Welcome to Meanwhile in the SGV, a regular update of San Gabriel Valley’s bustling restaurant and dining scene from roving reporter Jim Thurman. This month, another iconic SGV favorite has closed, a leading East SGV dim sum spot heads west, and Nothingness pushes back its opening again.
San Gabriel— Left homeless by the fire that gutted the Valley & New Center, Ludingji has re-opened in Sunny Plaza. The new location of the Yunnan rice noodle soup specialist is several blocks to the east. It replaces a skewer joint, Yummy BBQ, which lasted nearly three years. Yummy BBQ continues on with their Monterey Park location in an area that could be called “Skewer Row.” 529 E. Valley Blvd., Suite 108B
Rowland Heights— Yunnan rice noodles seem to be having their time. In addition to Ludingji, there is now another specialist in the East SGV called Mr. Rice. Thin rice noodles in soup are the fare here, often with beef. Yunnan’s signature “Crossing The Bridge Noodles” (listed as guo qiao rice noodle) is served traditionally, with the various ingredients added to the chicken broth at the table. It replaces the interestingly named hot pot place Clay Poq. 1745 Fullerton Rd.
Monterey Park— The replacement for beloved Dean Sin World is Mee Doh Ho. The tiny, remodeled space is now to-go only, with a pared down list of items. Many favorites still remain, such as the “crab shell” pastries, and a freezer case filled with xiao long bao, dumplings, and wontons.
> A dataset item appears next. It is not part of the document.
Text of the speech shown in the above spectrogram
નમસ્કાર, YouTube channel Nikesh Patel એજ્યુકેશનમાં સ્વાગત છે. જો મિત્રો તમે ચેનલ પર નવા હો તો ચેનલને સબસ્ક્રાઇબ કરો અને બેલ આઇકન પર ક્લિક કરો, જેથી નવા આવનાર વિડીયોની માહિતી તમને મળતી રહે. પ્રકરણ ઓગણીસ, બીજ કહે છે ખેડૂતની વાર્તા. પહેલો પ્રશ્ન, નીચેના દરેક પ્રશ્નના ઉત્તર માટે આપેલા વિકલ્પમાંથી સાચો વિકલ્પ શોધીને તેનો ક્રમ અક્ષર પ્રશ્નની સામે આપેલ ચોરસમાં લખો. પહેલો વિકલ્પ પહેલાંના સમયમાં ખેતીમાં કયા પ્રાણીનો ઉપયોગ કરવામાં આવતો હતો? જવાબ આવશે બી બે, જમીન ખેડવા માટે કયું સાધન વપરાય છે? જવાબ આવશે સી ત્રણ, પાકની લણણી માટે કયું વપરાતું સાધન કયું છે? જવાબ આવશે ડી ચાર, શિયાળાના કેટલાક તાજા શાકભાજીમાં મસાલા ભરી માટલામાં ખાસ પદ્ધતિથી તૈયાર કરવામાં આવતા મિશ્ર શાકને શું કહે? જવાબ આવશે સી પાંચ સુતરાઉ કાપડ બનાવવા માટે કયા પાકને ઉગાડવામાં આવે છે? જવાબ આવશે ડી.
It’s unclear whether the Lu family is still involved, as attempts at clarification have resulted in conflicting information. 306 N. Garfield Ave., Suite 2
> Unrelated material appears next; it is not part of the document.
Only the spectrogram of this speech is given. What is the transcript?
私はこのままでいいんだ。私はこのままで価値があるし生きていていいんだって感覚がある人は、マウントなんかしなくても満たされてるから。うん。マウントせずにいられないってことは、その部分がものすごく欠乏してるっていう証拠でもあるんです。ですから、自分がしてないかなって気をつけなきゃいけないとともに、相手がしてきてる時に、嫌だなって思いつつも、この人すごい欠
San Gabriel— The Memory Restaurant has become just that. Originally a Sichuan whole fish restaurant, the name remained as the restaurant became a satellite to Alhambra’s touted Sichuan restaurant The Legendary. The new tenant is Genghis Khan, a Korean seafood restaurant that specializes in spicy crab and features a menu remarkably similar to Mid-City eatery Ondal 2. 227 W. Valley Blvd., Suite 128-C
Rosemead— An interesting addition to the Vietnamese restaurant ranks has arrived with Red 9 Vietnamese Kitchen. Going against the expansive menus of some recent Vietnamese restaurant openings, Red 9 features a focused, 21-item menu. Most notably among those is a rare SGV sighting of bun ca, a flavorful fish noodle soup popular in Central Vietnam. It replaces Pho Queen Bee. 8766 Valley Blvd.
Temple City— Ye Loy Chinese Food was an anachronistic anomaly, serving Americanized Chinese food in an area surrounded by Chinese restaurants. Open since 1953, the owner stepped aside late last year. Early this year, acclaimed Taiwanese eatery BeBe Fusion was displaced from its Alhambra location via building sale. Now, the Ye Loy space has become the new home of what was BeBe Fusion, though the American name and signage remain as Ye Loy Chinese Food. 9406 Las Tunas Dr.
El Monte— After five years, Ahgoo Kitchen has closed. The restaurant, also known as Ahgoo’s, was renowned for their huge, onion-stuffed sesame onion cake and niu rou mian (Taiwanese beef noodle soup). The replacement is Tasty Dumpling Kitchen, which features a small, but varied menu. As Chinese food writer David Chan has pointed out, there are only three dumpling choices, which is odd for a place featuring dumpling in its name. SGV vets will remember the small space and address as home to Dumpling 10053, which Jonathan Gold once recommended. 10053 Valley Blvd., Suite 5
Monterey Park— Gui Lin Cuisine, one of the few restaurants that served the spicy, vinegary rice noodles from Guilin, China has closed after an eight-year run. The replacement is a build-your-own spicy Taiwanese hot pot eatery called Yin Tang Hot & Spicy. Diners select ingredients from various bars, then they weigh the whole caboodle, a la frozen yogurt spots. 138 E. Garvey Ave., Suite C
San Gabriel— When Eastern Spice started selling duck parts and jian bing at the window of a former Wienerschnitzel, it marked a near peak SGV moment. Eastern Spice has changed into The Better Food (try Googling that name). It hasn’t been determined whether this is a just a name change, but about half the original menu remains, including the spam filled jian bing. “Exploding chicken”, what looks to be fried chicken that oozes cheese, is a new item. 1811 S. San Gabriel Blvd.
El Monte— Situated in a strip mall that sat perpendicularly between two Arcadia streets, cozy Taiwanese eatery Night Owl Café USA was easy to miss. Known for their guo baos and bento boxes, they’ve moved to a new location that is even more difficult to spot, this one in a cramped strip mall that is again perpendicular to traffic. 9928 Lower Azusa Rd.